Otherwise he was almost as unflappable as Alastair Cook; and in one way he bettered his predecessor, when dealing with Nathan Lyon. Burns, being shorter and more flexible, bent his knees in square-cutting Lyon or forcing him square, whereas Cook would come down on the off-break more stiffly.
In only his 11th Test, Burns’s outward composure made him seem more senior. He went through his preparatory routine – nothing so fussy as Steve Smith’s, more like Cook’s stroll towards square leg – unhurriedly, forcing the bowler to wait.
He had a dampening effect, not only on Australia’s bowlers: a couple of his early cover drives gave the still-new ball every chance of sopping up residual moisture in its passage to the boundary.
Reverse swing, Old Trafford’s feature, did not take effect until late on day three and, to England’s chagrin, is expected to increase on the last two days which are forecast to be dry, so reducing their chances of a draw.
Although Burns got stuck on 59, he was still unflustered, except when Cummins with his extra pace hit his gloves or zipped past his outside edge.
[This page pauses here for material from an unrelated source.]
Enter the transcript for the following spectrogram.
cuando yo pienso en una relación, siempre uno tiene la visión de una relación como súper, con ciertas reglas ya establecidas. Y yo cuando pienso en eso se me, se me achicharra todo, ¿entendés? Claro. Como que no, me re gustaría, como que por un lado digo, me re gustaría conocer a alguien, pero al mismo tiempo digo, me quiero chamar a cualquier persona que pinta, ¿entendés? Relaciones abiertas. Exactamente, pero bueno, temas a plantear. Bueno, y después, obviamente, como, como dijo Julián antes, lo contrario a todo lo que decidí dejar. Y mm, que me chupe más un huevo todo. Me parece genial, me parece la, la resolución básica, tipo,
He was not stuck too long, because he has his ways of accumulating against spin, unlike England’s openers of yesteryear. Burns did not sweep much, however, as he had in Sri Lanka, as the bounce and therefore the risk of a top edge deterred him; and it will be a no-no in England’s second innings, when survival is all.
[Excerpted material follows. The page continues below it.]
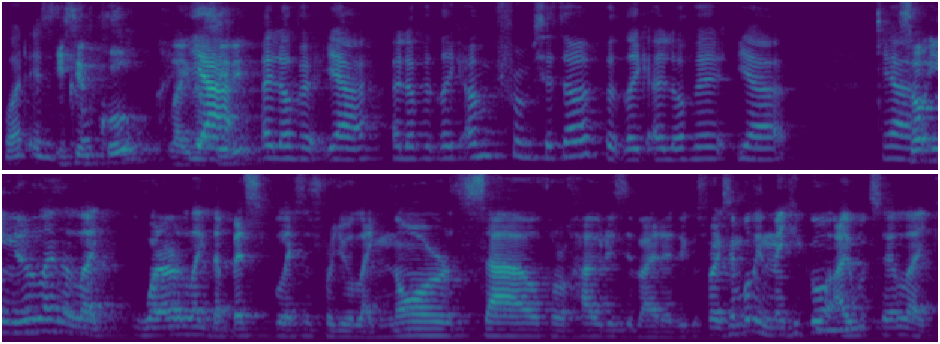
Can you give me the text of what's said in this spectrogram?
what is it? Is it cool? Like yeah, the city? I love it. Yeah, I love it. Like I'm from Sittard, but like I love it. Yeah, yeah. So in Netherlands, like, what are like the best places for you, like north, south, or how it is divided? Because, for example, in Mexico, I Mhm. would say like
In the deceptive sunshine of afternoon, Lyon was the victim of some pantomime when he caught a throw-in from an Australian infielder, David Warner, which reminded the crowd of the throw-in by Cummins at Headingley which Lyon failed to collect.
Every Lyon catch thereafter, no matter that the ball was dead, was roared to the echo – and the simpler the catch the better.
But the crowd’s levity was turned to gloom in the evening as Cummins struck sparks from the placid turf. Sir Neville Cardus would have been reminded of another darkhaired Australian fast bowler, Ted Mcdonald, to this day arguably the most valuable overseas signing any county has ever made as he propelled Lancashire to four championship titles in the five seasons from 1926, as his pace alone overcame Old Trafford’s placidity.
It was Hazlewood though, not Cummins, who was rewarded for Cummins’s efforts. Root would have been keener to get forward to the former had he not been pounded earlier by the latter.
Root’s head slumped – it was not worth wasting a review – as he realised he was not going to make a century, let alone a mammoth one such as Steve Smith’s.
Roy was defeated by much the same Hazlewood ball, angling in, but the best Test batsmen get something in the way at least, and are seldom clean bowled.
Roy, after playing some pleasant drives, threw his hands forwards into an attacking stroke, and was gone. At least, as the silver lining, Roy is guaranteed a second innings.